__WHAT YOU WILL DO__.
Below is a block of records: output all of them exactly and leave out the pictures.

[Data extracted from a collection]
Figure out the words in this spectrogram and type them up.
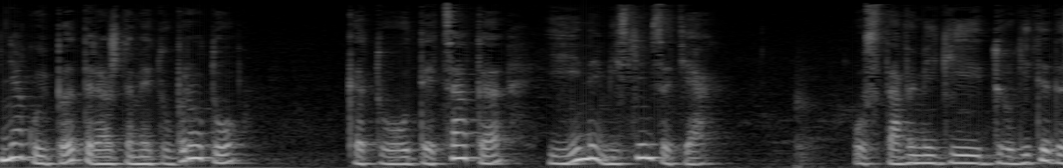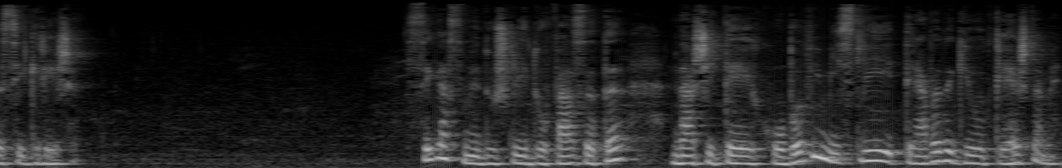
Някой път раждаме доброто, като децата и не мислим за тях. Оставяме ги другите да се грижат. Сега сме дошли до фазата, нашите хубави мисли трябва да ги отглеждаме.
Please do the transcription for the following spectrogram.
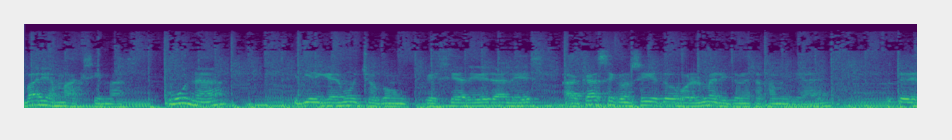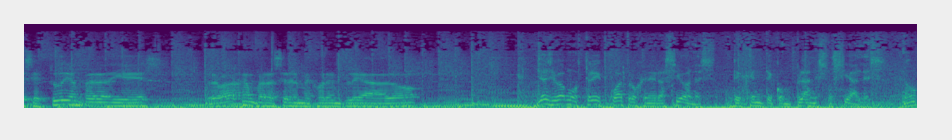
varias máximas. Una, que tiene que ver mucho con que sea liberal, es acá se consigue todo por el mérito en esta familia. ¿eh? Ustedes estudian para 10, trabajan para ser el mejor empleado, Ya llevamos tres, cuatro generaciones de gente con planes sociales, ¿no?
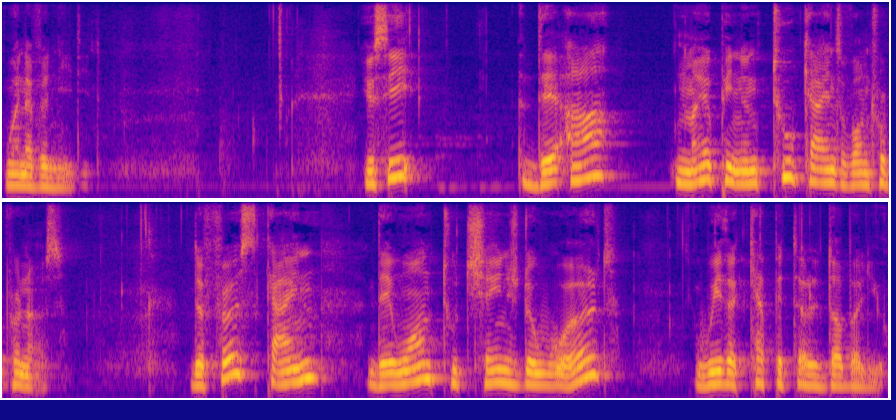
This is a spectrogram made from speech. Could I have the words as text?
whenever needed. You see, there are, in my opinion, two kinds of entrepreneurs. The first kind, they want to change the world with a capital W.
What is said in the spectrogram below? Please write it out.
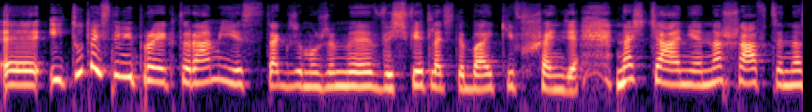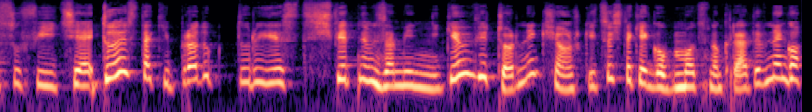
E, I tutaj z tymi projektorami jest tak, że możemy wyświetlać te bajki wszędzie. Na ścianie, na szafce, na suficie. To jest taki produkt, który jest świetnym zamiennikiem wieczornej książki. Coś takiego mocno kreatywnego,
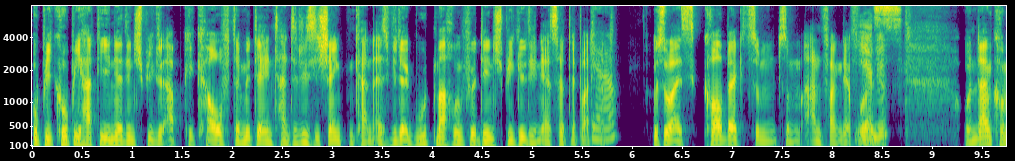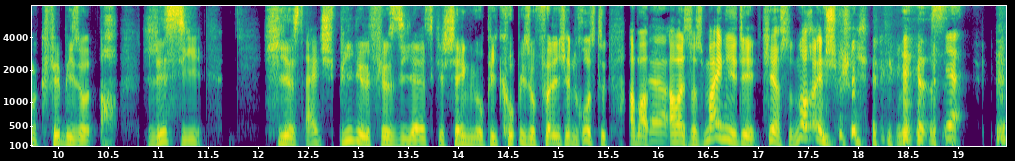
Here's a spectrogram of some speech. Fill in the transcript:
Upikopi hatte ihnen ja den Spiegel abgekauft, damit er ihn Tante Lissi schenken kann. Als Wiedergutmachung für den Spiegel, den er zerdeppert Ja. hat. So als Callback zum, zum Anfang der Folge. Yes. Und dann kommt Quibby so, oh, Lissy, hier ist ein Spiegel für sie als Geschenk. Upikopi so völlig entrüstet. Aber, Ja. aber das ist meine Idee. Hier hast du noch einen Spiegel. Ja.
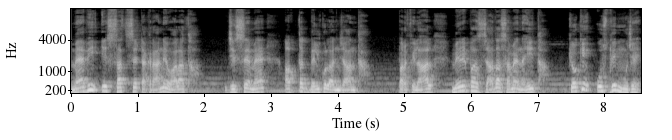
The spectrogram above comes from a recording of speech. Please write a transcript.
मैं भी इस सच से टकराने वाला था, जिससे मैं अब तक बिल्कुल अनजान था। पर फ़िलहाल मेरे पास ज़्यादा समय नहीं था, क्योंकि उस दिन मुझे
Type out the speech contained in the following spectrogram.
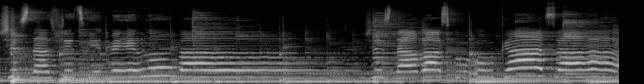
že z nás vždycky miloval, že z nám lásku ukázal.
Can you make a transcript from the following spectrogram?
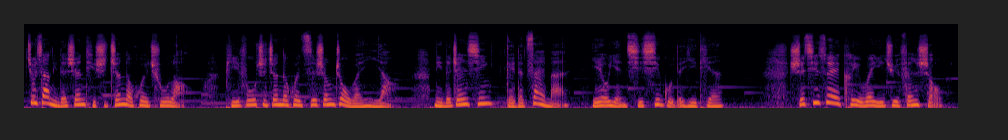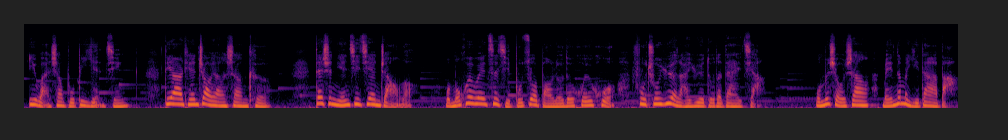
就像你的身体是真的会出老，皮肤是真的会滋生皱纹一样，你的真心给的再满，也有偃旗息鼓的一天。十七岁可以为一句分手，一晚上不闭眼睛，第二天照样上课。但是年纪渐长了，我们会为自己不做保留的挥霍，付出越来越多的代价。我们手上没那么一大把，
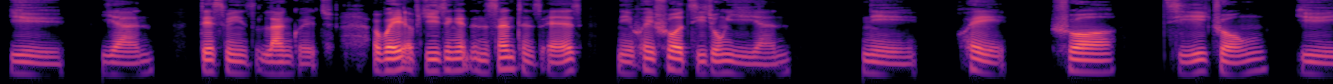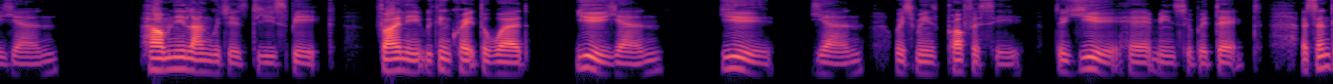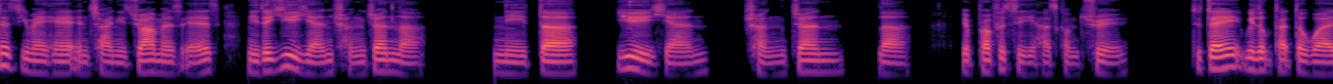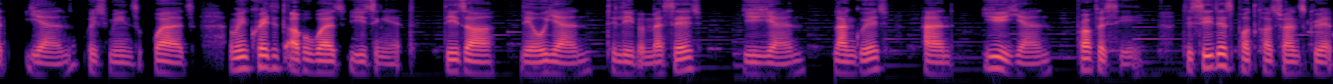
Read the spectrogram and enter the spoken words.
yu, yan. This means language. A way of using it in a sentence is 你会说几种语言？你会说几种语言？How many languages do you speak? Finally, we can create the word 预言,预言, which means prophecy. The yu here means to predict. A sentence you may hear in Chinese dramas is 你的预言成真了。你的预言成真了。Your prophecy has come true. Today we looked at the word yan, which means words, and we created other words using it. These are 留言 to leave a message, 语言 language, and 预言 prophecy. To see this podcast transcript,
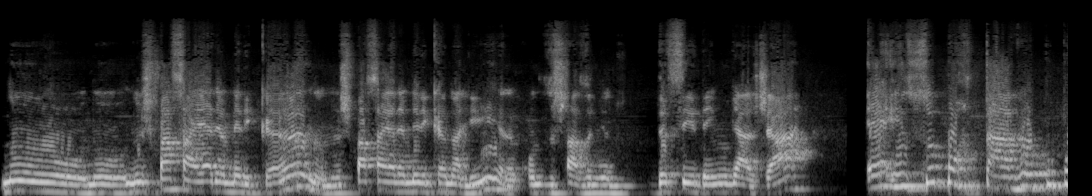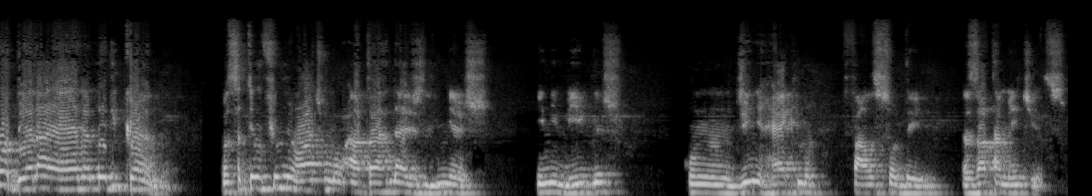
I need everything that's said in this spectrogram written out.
no, no, no, espaço aéreo americano, no espaço aéreo americano ali, quando os Estados Unidos decidem engajar, é insuportável para o poder aéreo americano. Você tem um filme ótimo atrás das linhas inimigas com Gene Hackman fala sobre exatamente isso.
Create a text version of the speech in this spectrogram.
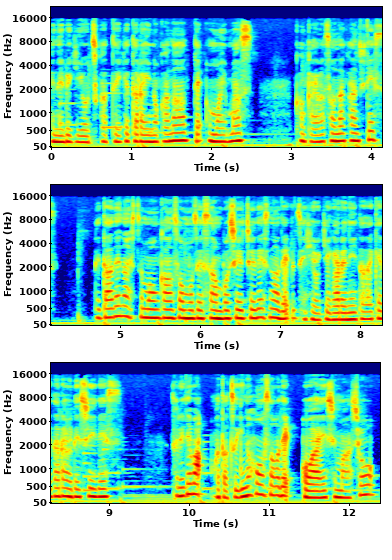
エネルギーを使っていけたらいいのかなって思います。今回はそんな感じです。レターでの質問感想も絶賛募集中ですので、ぜひお気軽にいただけたら嬉しいです。それではまた次の放送でお会いしましょう。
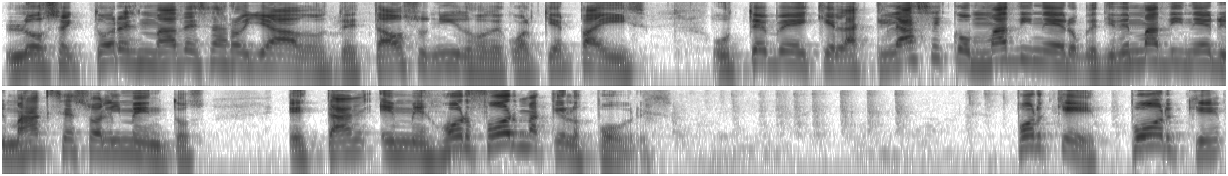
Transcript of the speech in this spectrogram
los sectores más desarrollados de Estados Unidos o de cualquier país, usted ve que la clase con más dinero, que tiene más dinero y más acceso a alimentos, están en mejor forma que los pobres. ¿Por qué? Porque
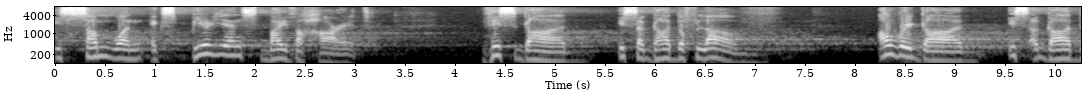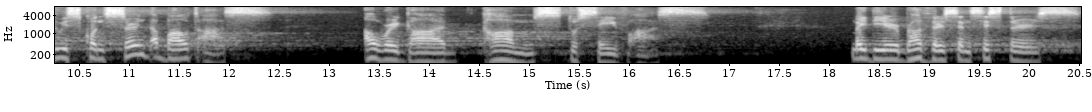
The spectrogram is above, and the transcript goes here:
is someone experienced by the heart. This God is a God of love. Our God is a God who is concerned about us. Our God comes to save us. My dear brothers and sisters,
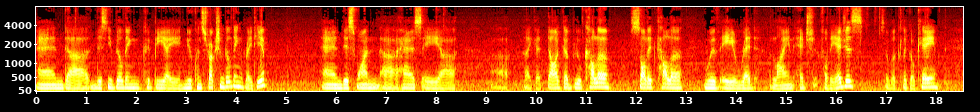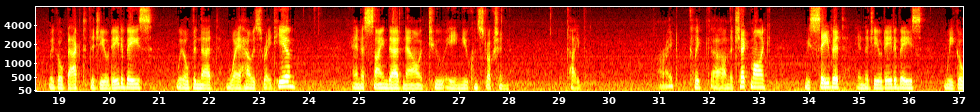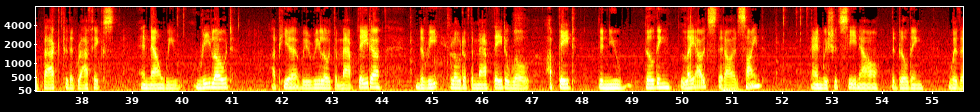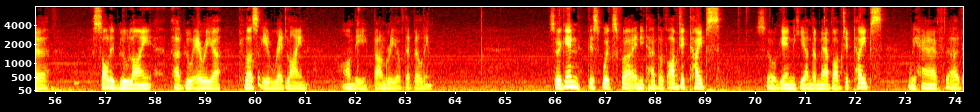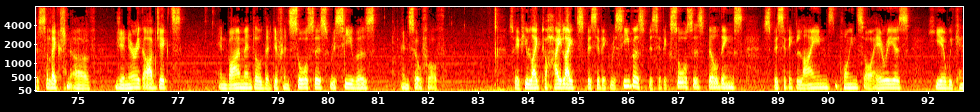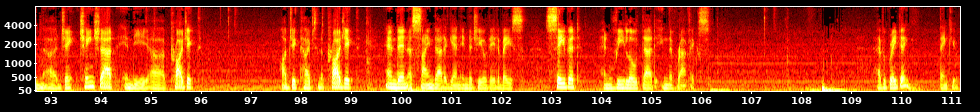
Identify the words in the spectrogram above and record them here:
And uh, this new building could be a new construction building right here. And this one uh, has a uh, uh like a darker blue color solid color with a red line edge for the edges. So we'll click OK. We go back to the geodatabase. We open that warehouse right here and assign that now to a new construction type. All right, click uh, on the check mark. We save it in the geodatabase. We go back to the graphics and now we reload. Up here. We reload the map data. The reload of the map data will update the new building layouts that are assigned. And we should see now the building with a solid blue line uh, blue area plus a red line on the boundary of that building so again this works for any type of object types so again here on the map object types we have uh, the selection of generic objects, environmental, the different sources, receivers, and so forth. So if you like to highlight specific receivers, specific sources, buildings, specific lines, points, or areas, here we can uh, change that in the uh, project, object types in the project, and then assign that again in the geodatabase save it, and reload that in the graphics. Have a great day. Thank you.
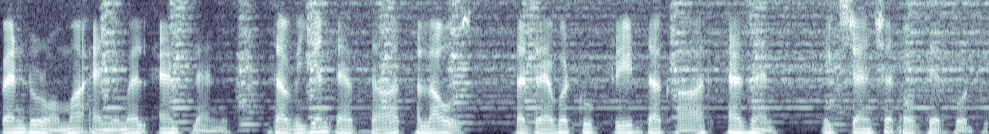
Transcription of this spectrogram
Pandora animal and planet. The Vision Avatar allows the driver to treat the car as an extension of their body.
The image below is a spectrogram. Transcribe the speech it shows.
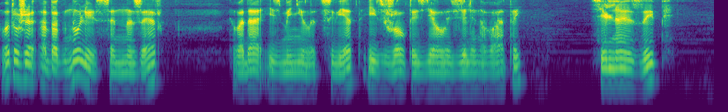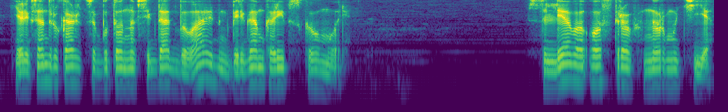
Вот уже обогнули Сен-Назер, вода изменила цвет, и из желтой сделалась зеленоватой, сильная зыбь, и Александру кажется, будто он навсегда отбывает к берегам Карибского моря. Слева остров Нормутье,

__RESULT OF THE TASK__.
Figure out the words in this spectrogram and type them up.
Някой път раждаме доброто, като децата и не мислим за тях. Оставяме ги другите да се грижат. Сега сме дошли до фазата, нашите хубави мисли трябва да ги отглеждаме.
Please do the transcription for the following spectrogram.
varias máximas. Una, que tiene que ver mucho con que sea liberal, es acá se consigue todo por el mérito en esta familia. ¿eh? Ustedes estudian para 10, trabajan para ser el mejor empleado, Ya llevamos tres, cuatro generaciones de gente con planes sociales, ¿no?
This is a spectrogram made from speech. Could I have the words as text?
whenever needed. You see, there are, in my opinion, two kinds of entrepreneurs. The first kind, they want to change the world with a capital W.
What is said in the spectrogram below? Please write it out.
E, I tutaj z tymi projektorami jest tak, że możemy wyświetlać te bajki wszędzie. Na ścianie, na szafce, na suficie. To jest taki produkt, który jest świetnym zamiennikiem wieczornej książki. Coś takiego mocno kreatywnego,
Here's a spectrogram of some speech. Fill in the transcript:
Upikopi hatte ihnen ja den Spiegel abgekauft, damit er ihn Tante Lissi schenken kann. Als Wiedergutmachung für den Spiegel, den er zerdeppert Ja. hat. So als Callback zum, zum Anfang der Folge. Yes. Und dann kommt Quibby so, oh, Lissy, hier ist ein Spiegel für sie als Geschenk. Upikopi so völlig entrüstet. Aber, Ja. aber das ist meine Idee. Hier hast du noch einen Spiegel. Ja.
The spectrogram above comes from a recording of speech. Please write a transcript.
मैं भी इस सच से टकराने वाला था, जिससे मैं अब तक बिल्कुल अनजान था। पर फ़िलहाल मेरे पास ज़्यादा समय नहीं था, क्योंकि उस दिन मुझे
Type out the speech contained in the following spectrogram.
že z nás vždycky miloval, že z nám lásku ukázal.
Can you make a transcript from the following spectrogram?
就像你的身体是真的会出老，皮肤是真的会滋生皱纹一样，你的真心给的再满，也有偃旗息鼓的一天。十七岁可以为一句分手，一晚上不闭眼睛，第二天照样上课。但是年纪渐长了，我们会为自己不做保留的挥霍，付出越来越多的代价。我们手上没那么一大把，
Read the spectrogram and enter the spoken words.
yu, yan. This means language. A way of using it in a sentence is 你会说几种语言？你会说几种语言？How many languages do you speak? Finally, we can create the word 预言,预言, which means prophecy. The yu here means to predict. A sentence you may hear in Chinese dramas is 你的预言成真了。你的预言成真了。Your prophecy has come true. Today we looked at the word yan, which means words, and we created other words using it. These are 留言 to leave a message, 语言 language, and 预言 prophecy. To see this podcast transcript,
I need everything that's said in this spectrogram written out.
no, no, no, espaço aéreo americano, no espaço aéreo americano ali, quando os Estados Unidos decidem engajar, é insuportável para o poder aéreo americano. Você tem um filme ótimo atrás das linhas inimigas com Gene Hackman fala sobre exatamente isso.
Create a text version of the speech in this spectrogram.
エネルギーを使っていけたらいいのかなって思います。今回はそんな感じです。レターでの質問感想も絶賛募集中ですので、ぜひお気軽にいただけたら嬉しいです。それではまた次の放送でお会いしましょう。
Transcript of the speech in this spectrogram
los sectores más desarrollados de Estados Unidos o de cualquier país, usted ve que la clase con más dinero, que tiene más dinero y más acceso a alimentos, están en mejor forma que los pobres. ¿Por qué? Porque
The spectrogram is above, and the transcript goes here:
is someone experienced by the heart. This God is a God of love. Our God is a God who is concerned about us. Our God comes to save us. My dear brothers and sisters,
Identify the words in the spectrogram above and record them here:
And uh, this new building could be a new construction building right here. And this one uh, has a uh, uh like a darker blue color solid color with a red line edge for the edges. So we'll click OK. We go back to the geodatabase. We open that warehouse right here and assign that now to a new construction type. All right, click uh, on the check mark. We save it in the geodatabase. We go back to the graphics and now we reload. Up here. We reload the map data. The reload of the map data will update the new building layouts that are assigned. And we should see now the building with a solid blue line uh, blue area plus a red line on the boundary of that building so again this works for any type of object types so again here on the map object types we have uh, the selection of generic objects, environmental, the different sources, receivers, and so forth. So if you like to highlight specific receivers, specific sources, buildings, specific lines, points, or areas, here we can uh, change that in the uh, project, object types in the project, and then assign that again in the geodatabase save it, and reload that in the graphics. Have a great day. Thank you.
Transcription of this spectrogram
Pandora animal and planet. The Vision Avatar allows the driver to treat the car as an extension of their body.
The image below is a spectrogram. Transcribe the speech it shows.
Вот уже обогнули Сен-Назер, вода изменила цвет, и из желтой сделалась зеленоватой, сильная зыбь, и Александру кажется, будто он навсегда отбывает к берегам Карибского моря. Слева остров Нормутье,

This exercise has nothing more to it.